Style and Technique

(Comprehensive Guide to Short Stories, Critical Edition)

Ortiz Cofer’s commitment to document the Puerto Rican experience of adolescent female characters is evident in “American History.” In fact, her female characters, unlike the male characters created by other Puerto Rican writers, move away from the traditional cultural and linguistic separation of life in the barrio, to allow a more direct interaction between the environment and the self. “American History” singles out the development of the feminine psyche of a teenage Puerto Rican in a feminist text that incorporates the young woman’s voice into the struggle for racial equality.

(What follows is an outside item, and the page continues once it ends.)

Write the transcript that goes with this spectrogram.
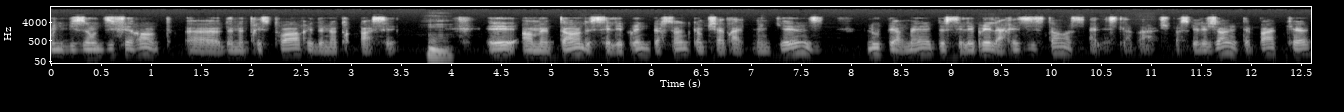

As the narrator and protagonist in a story with few characters, Skinny Bones not only represents a transitional Puerto Rican generation, she also determines the literary devices. She narrates in a style that is clearly personal, fashioned after the popular female teenage practice of keeping a journal for careful recording of all of her daily activities. The technique resembles the Bildungsroman, a literary chronicle written from the point of view of a young character. As a Bildungsroman, “American History” introduces Skinny Bones’s personal view as an outcast character of society at large, including her vision of American culture from her perspective as a Puerto Rican teenager. That personal view gives to the text its freshness of expression and its unbiased stands on the subject matter presented.

The authentic testimonial narrative...

(The entire section is 495 words.)

American History Bibliography

(Comprehensive Guide to Short Stories, Critical Edition)

Bruce-Novoa, Juan. “Judith Ortiz Cofer’s Rituals of Movement.” The Americas Review 19 (Winter, 1991): 88-99.

Davis, Rocio G. “Metanarrative in Ethnic Autobiography for Children: Laurence Yep’s The Garden and Judith Ortiz Cofer’s Silent Dancing.” MELUS 27 (Summer, 2002): 139-158.

Faymonville, Carmen. “New Transnational Identities in Judith Ortiz Cofer’s Autobiographical Fiction.” MELUS 26 (Summer, 2001): 129-160.

Kallet, Marilyn. “The Art of Not Forgetting: An Interview with Judith Ortiz Cofer.” Prairie Schooner 68 (Winter, 1994): 68-76.

Ocasio, Rafael. “The Infinite Variety of Puerto Rican Reality: An Interview with Judith Ortiz Cofer.” Callaloo 17 (Summer, 1994): 730-743.

Ocasio, Rafael. “Puerto Rican Literature in Georgia? An Interview with Judith Ortiz Cofer.” Kenyon Review 14 (Fall, 1992): 56-61.

Wilhelmus, Tom. “Various Pairs.” Hudson Review 43 (Spring, 1990): 151-152.